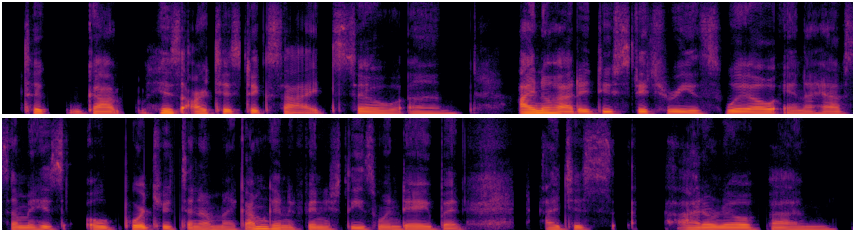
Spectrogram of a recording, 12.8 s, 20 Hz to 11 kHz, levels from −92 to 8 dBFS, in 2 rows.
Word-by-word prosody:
took 165 -2 +2 0.3
got 145 -1 +1 0.2
his 175 -2 +5
artistic 150 -1 +1
side, 115 -4 -3
so, 130 -3 -2
um, 130 -2 -7 0.5
I 170 0 +8
know 175 0 +8
how 145 -3 +5
to 150 0 +4
do 145 - +1
stitchery 145 -1 +1
as 130 0 -8
well, 140 -2 +4
and 135 +1 -4
I - - -3
have 145 -1 -3
some 145 +1 -1
of 145 - -2
his 135 -3 -2 0.2
old 140 -1 0
portraits, 145 -5 +1
and 140 -1 -1
I'm 130 +3 -3
like, 135 0 -7
"I'm 185 +5 +4
gonna 155 -4 0
finish 140 -1 -3
these 135 0 -3
one 140 -2 -2
day," 130 0 0
but 120 0 -5 0.6
I 155 -1 -1
just 145 +1 -5 0.5
I 155 -1 -2
don't 150 0 +2
know 145 0 +3
if 140 0 -9
I'm 135 -1 -4
140 Hz, 190 wpm, -32 LUFS, 135-150 Hz, 0.6 s, I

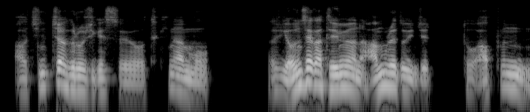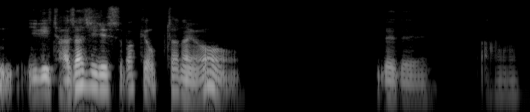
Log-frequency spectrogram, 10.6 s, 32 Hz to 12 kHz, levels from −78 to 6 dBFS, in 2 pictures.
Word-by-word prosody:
아 95 0 -6
진짜 125 +4 +2
그러시겠어요. 95 -8 -1
특히나 110 -4 -2
뭐 80 -5 -1 0.6
사실 105 0 -7
연세가 135 - +6
들면 115 -5 +5
아무래도 120 -3 +3
인제 80 -2 -3 0.3
또 - - -7
아픈 120 -4 -1
일이 100 +1 -4
잦아질 130 -2 -1
수밖에 115 0 -11
없잖아요. 90 -7 -7 1.5
네네. 75 -3 -15 0.5
아. 85 +1 -30
105 Hz, 250 characters per minute, -24 LUFS, 85-120 Hz, 1.5 s, 연세가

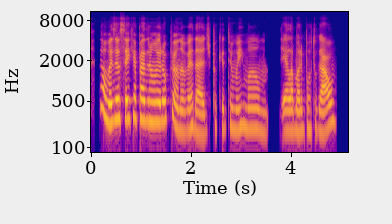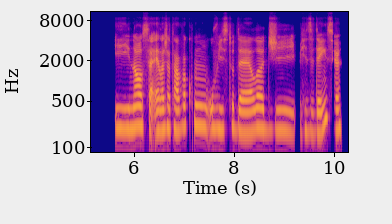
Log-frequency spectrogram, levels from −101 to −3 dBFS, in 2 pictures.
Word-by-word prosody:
Não, 375 -8 +3
mas 230 0 +6
eu 270 +1 +8
sei 265 0 +5
que 275 - 0
é - - +2
padrão 250 -2 +4
europeu, 245 -3 +4
na 180 -1 -1
verdade. 175 -3 +1
Porque 205 -2 -11
eu 190 - -7
tenho 200 0 -7
uma 190 - -2
irmã, 195 -4 -4 0.3
ela 180 0 +2
mora 175 -1 0
em - - -13
Portugal 190 +4 +2 0.7
e, 195 0 -7
nossa, 210 +1 0
ela 180 +2 -1
já 200 +1 -4
estava 195 +2 -3
com 215 -1 -6
o 190 - -6
visto 195 0 -9
dela 185 +1 -1
de 185 -2 -7
residência 180 - -5
195 Hz, 175 wpm, -24 LUFS, 180-215 Hz, 0.7 s, eu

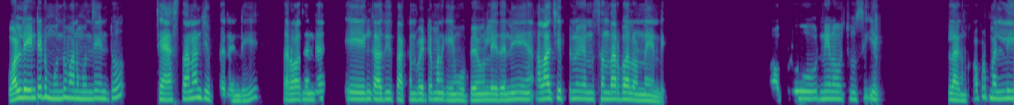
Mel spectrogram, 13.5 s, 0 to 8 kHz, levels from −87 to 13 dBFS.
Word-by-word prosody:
వాళ్ళేంటంటే, 230 +6 +6
ముందు 205 +3 +1
మన 215 - +2
ముందేంటో 200 +1 -1 0.6
చేస్తానని 195 +6 +3
చెప్తారండీ. 150 -3 -3 0.5
తర్వాతంటే 175 +2 0 0.5
ఏం 185 0 +2
కాదు 180 0 +3
ఇది 185 - -6
పక్కన 175 +1 -2
పెట్టెయి, 185 +2 -1
మనకేం 170 -2 0
ఉపయోగం 165 +3 +1
లేదని 170 +2 +1 0.3
అలా 200 +2 +7
చెప్పినవి 205 -2 -1 0.2
సందర్భాలున్నాయండి. 170 -9 +1 1.5
అప్పుడూ 205 +4 -5 0.3
నేనో 200 0 +1 0.2
చూసి 190 -3 -7
ఇల్ - - -3 0.9
ఇలాగనుకో. 160 -3 0
అప్పుడు 250 +4 -6
మళ్ళీ 210 +1 +1
185 Hz, 110 wpm, -21 LUFS, 170-205 Hz, 1.5 s, అలా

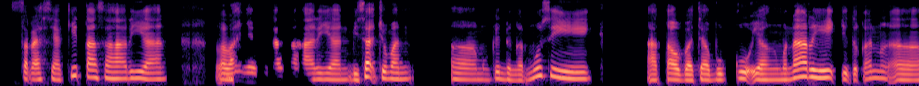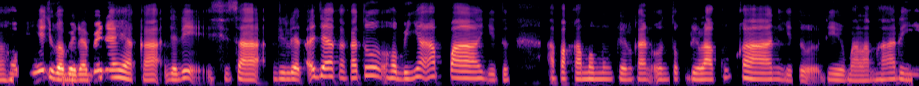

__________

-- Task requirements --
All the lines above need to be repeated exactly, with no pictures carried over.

-- Exercise output --
Spectrogram of a recording, 12.8 s, 20 Hz to 11 kHz, levels from −92 to 8 dBFS, in 2 rows.
Word-by-word prosody:
took 165 -2 +2 0.3
got 145 -1 +1 0.2
his 175 -2 +5
artistic 150 -1 +1
side, 115 -4 -3
so, 130 -3 -2
um, 130 -2 -7 0.5
I 170 0 +8
know 175 0 +8
how 145 -3 +5
to 150 0 +4
do 145 - +1
stitchery 145 -1 +1
as 130 0 -8
well, 140 -2 +4
and 135 +1 -4
I - - -3
have 145 -1 -3
some 145 +1 -1
of 145 - -2
his 135 -3 -2 0.2
old 140 -1 0
portraits, 145 -5 +1
and 140 -1 -1
I'm 130 +3 -3
like, 135 0 -7
"I'm 185 +5 +4
gonna 155 -4 0
finish 140 -1 -3
these 135 0 -3
one 140 -2 -2
day," 130 0 0
but 120 0 -5 0.6
I 155 -1 -1
just 145 +1 -5 0.5
I 155 -1 -2
don't 150 0 +2
know 145 0 +3
if 140 0 -9
I'm 135 -1 -4
140 Hz, 190 wpm, -32 LUFS, 135-150 Hz, 0.6 s, I

Log-frequency spectrogram, 10.6 s, 32 Hz to 12 kHz, levels from −78 to 6 dBFS, in 2 pictures.
Word-by-word prosody:
아 95 0 -6
진짜 125 +4 +2
그러시겠어요. 95 -8 -1
특히나 110 -4 -2
뭐 80 -5 -1 0.6
사실 105 0 -7
연세가 135 - +6
들면 115 -5 +5
아무래도 120 -3 +3
인제 80 -2 -3 0.3
또 - - -7
아픈 120 -4 -1
일이 100 +1 -4
잦아질 130 -2 -1
수밖에 115 0 -11
없잖아요. 90 -7 -7 1.5
네네. 75 -3 -15 0.5
아. 85 +1 -30
105 Hz, 250 characters per minute, -24 LUFS, 85-120 Hz, 1.5 s, 연세가

Log-frequency spectrogram, levels from −101 to −3 dBFS, in 2 pictures.
Word-by-word prosody:
Não, 375 -8 +3
mas 230 0 +6
eu 270 +1 +8
sei 265 0 +5
que 275 - 0
é - - +2
padrão 250 -2 +4
europeu, 245 -3 +4
na 180 -1 -1
verdade. 175 -3 +1
Porque 205 -2 -11
eu 190 - -7
tenho 200 0 -7
uma 190 - -2
irmã, 195 -4 -4 0.3
ela 180 0 +2
mora 175 -1 0
em - - -13
Portugal 190 +4 +2 0.7
e, 195 0 -7
nossa, 210 +1 0
ela 180 +2 -1
já 200 +1 -4
estava 195 +2 -3
com 215 -1 -6
o 190 - -6
visto 195 0 -9
dela 185 +1 -1
de 185 -2 -7
residência 180 - -5
195 Hz, 175 wpm, -24 LUFS, 180-215 Hz, 0.7 s, eu

Mel spectrogram, 13.5 s, 0 to 8 kHz, levels from −87 to 13 dBFS.
Word-by-word prosody:
వాళ్ళేంటంటే, 230 +6 +6
ముందు 205 +3 +1
మన 215 - +2
ముందేంటో 200 +1 -1 0.6
చేస్తానని 195 +6 +3
చెప్తారండీ. 150 -3 -3 0.5
తర్వాతంటే 175 +2 0 0.5
ఏం 185 0 +2
కాదు 180 0 +3
ఇది 185 - -6
పక్కన 175 +1 -2
పెట్టెయి, 185 +2 -1
మనకేం 170 -2 0
ఉపయోగం 165 +3 +1
లేదని 170 +2 +1 0.3
అలా 200 +2 +7
చెప్పినవి 205 -2 -1 0.2
సందర్భాలున్నాయండి. 170 -9 +1 1.5
అప్పుడూ 205 +4 -5 0.3
నేనో 200 0 +1 0.2
చూసి 190 -3 -7
ఇల్ - - -3 0.9
ఇలాగనుకో. 160 -3 0
అప్పుడు 250 +4 -6
మళ్ళీ 210 +1 +1
185 Hz, 110 wpm, -21 LUFS, 170-205 Hz, 1.5 s, అలా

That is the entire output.